Tuesday, December 13, 2016

Talking to Strangers Fosters Happiness - and Social Trust



When we start conversations with strangers, we usually have a pleasant experience - and so do they.

This is the upshot of experiments conducted by social psychologist Nick Epley.  He asked commuters on buses and trains to initiate conversations with strangers.  They asked both the initiator and the other person how they felt afterwards.  The main effect was that it made them both happy.

We typically do not initiate conversations with strangers because we are anxious about possible negative reactions.  This anxiety is of a piece with the normal human tendency to overestimate costs and underestimate benefits of action. That anxiety, taken to the next level, fills us with fear, which is the greatest enemy of happiness.

What sociology can add to this picture is that most of the strangers we encounter will have quite a bit in common with us, precisely because they have chosen to be in the same social setting we have chosen to be in.  The strangers we run across are not a random assortment of humanity, but are likely to be much more like us than not.

1 comment:

Mac said...

The reaction to uninvited conversation differs, I think, from one geographic area to another.
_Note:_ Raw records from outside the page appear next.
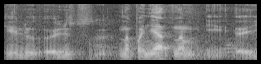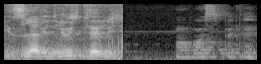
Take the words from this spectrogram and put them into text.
лю- на понятном и, э, языке лю- для людей. О, Господи.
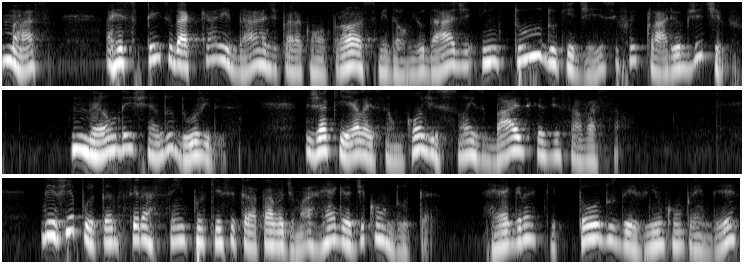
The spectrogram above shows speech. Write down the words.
Mas, a respeito da caridade para com o próximo e da humildade, em tudo o que disse foi claro e objetivo, não deixando dúvidas, já que elas são condições básicas de salvação. Devia, portanto, ser assim porque se tratava de uma regra de conduta, regra que todos deviam compreender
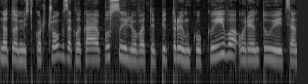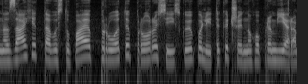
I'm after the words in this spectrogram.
Натомість Корчок закликає посилювати підтримку Києва, орієнтується на захід та виступає проти проросійської політики чинного прем'єра.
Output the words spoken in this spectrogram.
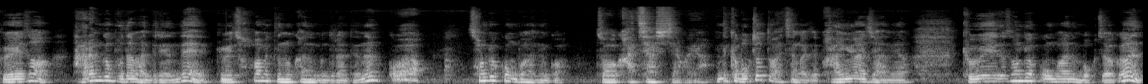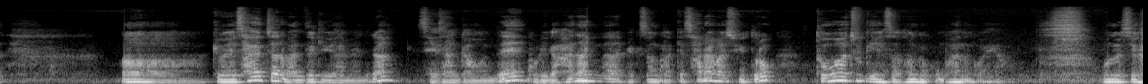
교회에서 다른 건 부담 안 드리는데 교회 처음에 등록하는 분들한테는 꼭 성경 공부하는 거 저 같이 하시자고 해요. 근데 그 목적도 마찬가지예요. 강요하지 않아요. 교회에서 성경 공부하는 목적은 어, 교회 사역자를 만들기 위함이 아니라 세상 가운데 우리가 하나님 나라 백성답게 살아갈 수 있도록 도와주기 위해서 성경 공부하는 거예요. 오늘 지금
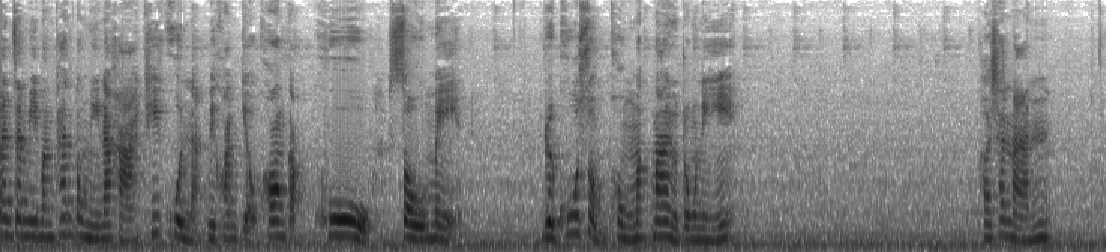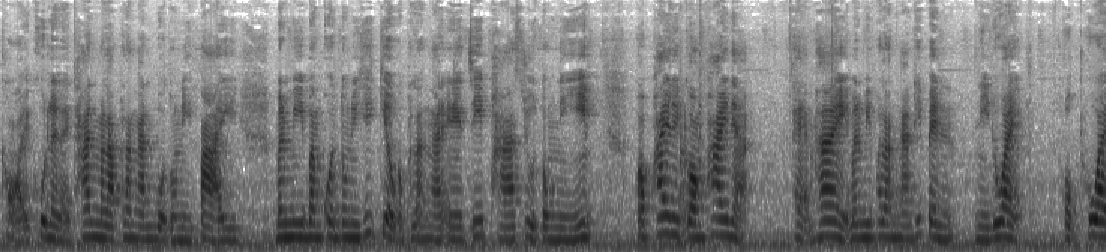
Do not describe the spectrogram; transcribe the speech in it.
มันจะมีบางท่านตรงนี้นะคะ ที่คุณอะมีความเกี่ยวข้องกับคู่โซเมตหรือคู่สมพงษ์มาก ๆ อยู่ตรงนี้ เพราะฉะนั้น ขอให้คุณหลาย ๆ ท่านมารับพลังงานบวกตรงนี้ไป มันมีบางคนตรงนี้ที่เกี่ยวกับพลังงาน energy pass อยู่ตรงนี้ พอไพ่ในกองไพ่เนี่ย แถมให้มันมีพลังงานที่เป็นนี้ด้วยหกถ้วย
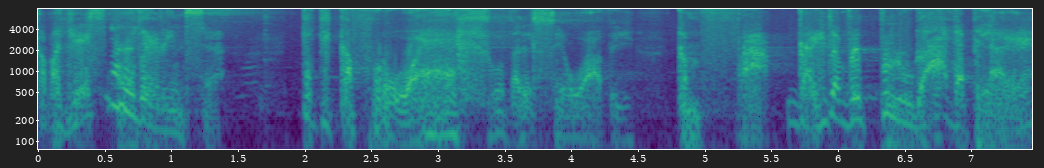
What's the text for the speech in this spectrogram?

Midwesterners and Southerners tend to be readier to "take the risk." Northeasterners are more stand-offish--usually to the point of rudeness.

I'm a Missourian and Illinoisan, who served much of my career in the South (including Virginia, North Carolina, Mississippi, South Vietnam and South Korea. OK, the last two are irrelevant to this conversation.)

When I retired, and moved to the Philadelphia area, I was unprepared for the Northeast.

About a week after I started a new career, I was standing at a cross-walk, waiting for the light to change. It was a crisp, clear September morning, and I turned to the woman standing next to me and said, as I would have anywhere else, "Isn't this a gorgeous day?"

To my surprise, she turned and stared and said, "You're not from around here, are you? We don't like people to just start talking to us!" It didn't stop me in the future, but it set a tone.